Zuckerman (1978) went on to suggest that certain individuals are naturally sensation seeking and are thus more biologically and environmentally vulnerable to engage in deviant acts or to take illicit drugs. Yanovitzky (2005) used questionnaires to provide empirical support, that a sensation seeking personality is a great predictor of drug use. Furthermore it seems that those who are sensation seekers are also those people who take higher risks in regards to committing criminal acts. (Yanovitzky, 2005) Len himself talks about the ''thrill' and ''buzz' he feels while, committing crimes and taking drugs, explaining that he initially found drugs and crime ''exciting''. Len also relates his drug use to feeling ''relaxed and nice inside'' These theories also provide a possible explanation for why Len's siblings have gone on to lead normal, law abiding lives. It may be that Len's siblings are not biologically vulnerable in regards to sensation seeking traits and have thus been sufficiently conditioned, to associate these criminal behaviours with disregard and anxiety, hence going on to lead crime free lives.
To prevent Len from reoffending it is essential that his association with delinquent peers along with his sensation seeking behaviour are thwarted as this seems most critical to his reoffending. Home office research by Graham and Bowling (1995), in which, in depth interviews were undertaken with 21 desisters of crime, confirms that one of the most negative factors in male desistence from offending is the use of 'hard drugs', thus suggesting treatment which aims to lower drug use in males also potentially reduces offending among juvenile delinquents. Further interviews conducted by Jamieson, McIvor, and Murray, (1999) suggests that Len must attempt to disconnect from his delinquent peers in order to present himself with the opportunities, which are essential for him to cease offending in the future.
In the preceding review, it is apparent that SBT is a well covered and well applied theory of delinquency. In the case of Len it is clear that SBT and the empirical evidence to support it, presents clear and logical explanation for the onset of his criminal acts, however it seems as though his strong peer bond and subsequent drug use are most essential to his perseverance and eventual termination of this criminal behaviour. It is intuitive that those, young people who engage in delinquency tend to be free of intimate attachments, aspirations and moral beliefs, that would otherwise bind them to conventional ways of life. However since bond strength alters in certain kinds of lifestyles the affects will be different in all cases, thus each individual case must be analysed with consideration of the myriad of sociological and psychological explanations.

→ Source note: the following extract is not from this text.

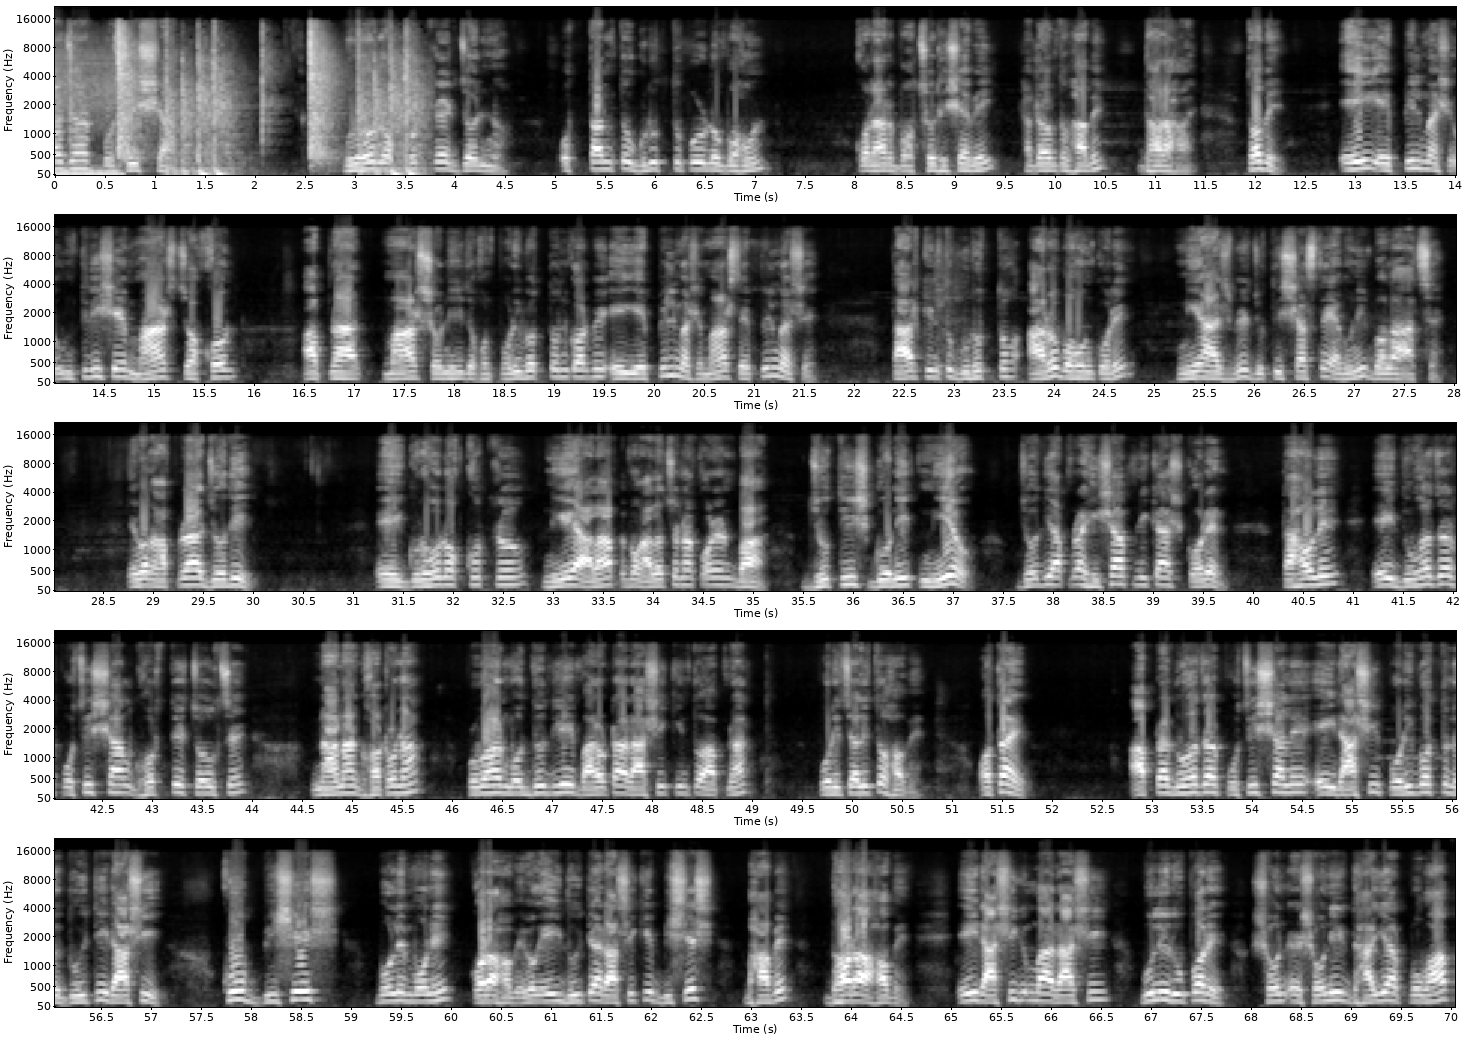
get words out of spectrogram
হাজার পঁচিশ সাল গ্রহ নক্ষত্রের জন্য অত্যন্ত গুরুত্বপূর্ণ বহন করার বছর হিসেবেই সাধারণতভাবে ধরা হয়। তবে এই এপ্রিল মাসে উনত্রিশে মার্চ যখন আপনার মার্চ শনি যখন পরিবর্তন করবে, এই এপ্রিল মাসে, মার্চ এপ্রিল মাসে তার কিন্তু গুরুত্ব আরও বহন করে নিয়ে আসবে জ্যোতিষশাস্ত্রে এমনই বলা আছে। এবং আপনারা যদি এই গ্রহ নক্ষত্র নিয়ে আলাপ এবং আলোচনা করেন বা জ্যোতিষ, গণিত নিয়েও যদি আপনারা হিসাব নিকাশ করেন, তাহলে এই দু হাজার পঁচিশ সাল ঘটতে চলছে নানা ঘটনা। প্রবাহের মধ্য দিয়ে বারোটা রাশি কিন্তু আপনার পরিচালিত হবে। অতএব আপনার দু হাজার পঁচিশ সালে এই রাশি পরিবর্তনে দুইটি রাশি খুব বিশেষ বলে মনে করা হবে এবং এই দুইটা রাশিকে বিশেষভাবে ধরা হবে। এই রাশি বা রাশিগুলির উপরে শন- শনির ধাইয়ার প্রভাব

Hence an individualised and longitudinal approach focusing on the onset, persistence and desistence of offending is vital to prevent youth offenders from becoming adult criminals.